const x = array.filter(x => x.code === station);
if (x.length) {
return x[0];
}
return {}
});

eleventyConfig.addPlugin(EleventyServerlessBundlerPlugin, {
name: 'serverless',
functionsDir: './netlify/functions/',
copy: [
{ from: "assets", to: "assets" },
]
});

eleventyConfig.addPassthroughCopy("assets");
};

  • Create a netlify/functions/serverless folder in the root of the project.
  • Create a index.js file in the netlify/functions/serverless folder with the following content:
index.js
const { EleventyServerless } = require('@11ty/eleventy');

// Explicit dependencies for the bundler from config file and global data.
// The file is generated by the Eleventy Serverless Bundler Plugin.
require('./eleventy-bundler-modules.js');

async function handler(event) {
let elev = new EleventyServerless('serverless', {
path: new URL(event.rawUrl).pathname,
query: event.multiValueQueryStringParameters || event.queryStringParameters,
functionsDir: './netlify/functions/',
});

try {
if (event.httpMethod === 'POST') {
const formData = (new URLSearchParams(event.body))

if (formData.get('country') || formData.get('station')) {
elev.options.query = {
country: formData.get('country'),
station: formData.get('station'),
};
}
}
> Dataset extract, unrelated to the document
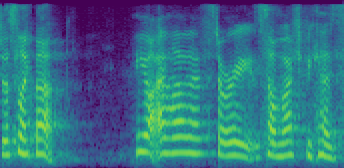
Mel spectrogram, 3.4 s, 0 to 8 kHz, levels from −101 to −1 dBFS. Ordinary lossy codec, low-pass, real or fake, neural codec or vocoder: AAC, 32 kbps; 7.2 kHz; fake; vocoder, 22.05 kHz, 80 mel bands, HiFi-GAN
let [page] = await elev.getOutput();

// If you want some of the data cascade available in `page.data`,
// use `eleventyConfig.dataFilterSelectors`.
// Read more: https://www.11ty.dev/docs/config/#data-filter-selectors

return {
statusCode: 200,
headers: {
'Content-Type': 'text/html; charset=UTF-8',
},
body: page.content,
};
} catch (error) {
// Only console log for matching serverless paths
if (elev.isServerlessUrl(event.path)) {
console.log('Serverless Error:', error);
}

return {
statusCode: error.httpStatusCode || 500,
body: JSON.stringify(
{
error: error.message,
},
null,
2
),
};
}
}

exports.handler = handler;

  • Create a index.njk file in the root of the project with the following content
  • Create a netlify.toml file in the root of the project with the following content:
netlify.toml
[[redirects]]
from = "/"
to = "/.netlify/functions/serverless"
status = 200
force = true
_generated_by_eleventy_serverless = "serverless"

  • Create a .gitignore file in the root of the project with the following content:
.gitignore
netlify/functions/serverless/**
!netlify/functions/serverless/index.js
.netlify
node_modules
  • run git init
  • run git add .
  • run git commit -m "Some comment goes here"
  • run git remote add origin git@github.com:username/new_repo Replace username with your GitHub username and new_repo with the name of your repo.
  • run git push -u origin master
  • deploy to Netlify

Image of a cassete by Dmitriy Demidov

You should have a working Web Radio Player that once the user selects a country and station the audio element will play the station. Congrats, you have an interactive Web Radio Player implemented with only HTML on the client side.

On the next post we will add some CSS and JS to beatify the UI and also enhance the UX, but HTML is a solid foundation to build on.